Her husband and I get the anchor up smartly, no errors or delays, and turn for the beach.
Half way across the lake it’s nearly dark, but the wind is dropping fast. I see flashing lights in the parking lot. The rescue squad is there.
We get to the dinghy, and his wife is still stable. We make a deliberately slow transfer and then motor in. It’s dark now. Members of the rescue squad have their lights out, signaling their position on the shore. When we get into knee deep water one of them wades out, and scoops my passenger out of the dinghy and carries her to shore. Another volunteer joins him and together they carry her to the ambulance.
I offer to drive their car to the hospital, but he explains it’s rental and he doesn’t know if I’d be covered if I drive it.
I see them start an IV, then he gets in with his wife, the door closes and the ambulance drives off.
I go over to a couple of policeman and ask them if I need to give my name.
“Did you do something wrong?”
“No, I don’t think so.”
“Then we don’t need your name. You did a good job tonight,” then they turn back to each other and continue chatting.
Then I dinghied back out to my boat, closed her up for the night, dinghied back to shore, and got in my car and drove home.
Before ambo took them away, I told the couple if there was anything else I could do to please ask. I also asked them to please call me and let me know that everything was okay.
About 11:30 that night I got a call from him. They had decided to keep her overnight to make sure she didn’t “rebound” when the anti-anaphalixis meds wore off. The next day he called to tell me she was fine, and how lucky they felt they had been with me. “If we had been with anyone else, who knows how it might have turned out…”
Writing this I get pretty choked up. While it was happening I was in motion, thinking, processing, there wasn’t time to feel. I just did.
But in the recollection I think about all the different ways the evening could have ended badly. Someone could have been hurt or killed.

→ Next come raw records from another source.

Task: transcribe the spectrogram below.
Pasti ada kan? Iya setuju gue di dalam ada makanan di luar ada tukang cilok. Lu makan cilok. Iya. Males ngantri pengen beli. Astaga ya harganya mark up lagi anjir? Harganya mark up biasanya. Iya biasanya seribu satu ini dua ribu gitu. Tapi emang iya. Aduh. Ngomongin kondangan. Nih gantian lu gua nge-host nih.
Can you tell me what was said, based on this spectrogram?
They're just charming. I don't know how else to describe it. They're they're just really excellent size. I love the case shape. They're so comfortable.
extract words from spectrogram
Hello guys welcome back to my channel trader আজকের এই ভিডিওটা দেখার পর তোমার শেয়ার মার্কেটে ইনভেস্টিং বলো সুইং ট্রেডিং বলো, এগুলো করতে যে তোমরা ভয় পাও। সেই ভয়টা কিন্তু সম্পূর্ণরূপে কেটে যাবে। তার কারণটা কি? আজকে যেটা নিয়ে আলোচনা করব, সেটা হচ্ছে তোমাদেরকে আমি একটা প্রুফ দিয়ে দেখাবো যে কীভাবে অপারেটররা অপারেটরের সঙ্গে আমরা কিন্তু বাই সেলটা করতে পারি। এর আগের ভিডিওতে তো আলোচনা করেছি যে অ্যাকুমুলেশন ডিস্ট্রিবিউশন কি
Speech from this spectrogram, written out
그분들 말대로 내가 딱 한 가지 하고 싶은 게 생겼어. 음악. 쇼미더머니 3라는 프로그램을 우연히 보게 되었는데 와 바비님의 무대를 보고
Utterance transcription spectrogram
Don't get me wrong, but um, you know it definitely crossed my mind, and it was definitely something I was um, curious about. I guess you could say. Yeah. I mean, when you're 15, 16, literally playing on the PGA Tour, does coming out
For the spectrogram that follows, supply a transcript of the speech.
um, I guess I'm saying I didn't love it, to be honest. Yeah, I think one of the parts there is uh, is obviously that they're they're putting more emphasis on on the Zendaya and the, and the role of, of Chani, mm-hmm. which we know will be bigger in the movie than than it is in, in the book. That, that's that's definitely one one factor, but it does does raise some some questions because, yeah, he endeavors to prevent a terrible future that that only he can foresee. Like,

I also get choked up when I think about the rescue squad in the dark on the beach, some of them even holding their cell-phones up as a beacon. Out here in Montauk the rescue squad is all volunteer, and there’s something incredibly touching about my friends and neighbors being there for me in my hour of need. That image of the blue glow of their phones, hovering like giant rectangular fire flies is burned in my mind.

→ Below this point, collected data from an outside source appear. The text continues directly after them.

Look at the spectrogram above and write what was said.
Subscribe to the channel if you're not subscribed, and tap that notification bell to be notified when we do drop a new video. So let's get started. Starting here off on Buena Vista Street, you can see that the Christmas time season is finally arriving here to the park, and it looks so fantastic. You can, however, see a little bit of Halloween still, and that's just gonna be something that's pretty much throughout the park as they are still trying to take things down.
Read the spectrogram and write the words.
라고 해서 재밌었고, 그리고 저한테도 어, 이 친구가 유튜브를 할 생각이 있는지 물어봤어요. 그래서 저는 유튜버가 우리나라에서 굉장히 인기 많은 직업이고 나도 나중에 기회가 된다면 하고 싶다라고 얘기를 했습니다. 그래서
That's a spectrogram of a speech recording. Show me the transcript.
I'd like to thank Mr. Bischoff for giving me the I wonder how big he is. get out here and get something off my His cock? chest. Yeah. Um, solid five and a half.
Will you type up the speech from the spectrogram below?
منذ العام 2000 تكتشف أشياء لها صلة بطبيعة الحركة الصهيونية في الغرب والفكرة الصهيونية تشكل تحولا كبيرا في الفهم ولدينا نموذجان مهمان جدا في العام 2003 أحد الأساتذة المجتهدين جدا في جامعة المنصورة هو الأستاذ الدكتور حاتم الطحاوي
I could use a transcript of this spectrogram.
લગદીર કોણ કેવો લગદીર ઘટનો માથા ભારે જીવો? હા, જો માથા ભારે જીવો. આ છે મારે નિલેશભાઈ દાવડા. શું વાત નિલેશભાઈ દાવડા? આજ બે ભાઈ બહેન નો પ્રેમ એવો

The weather phenomena we experienced is called a “dry microburst.” In the next and final part of this story, I’ll tell you what I learned about weather, black swans, and slack.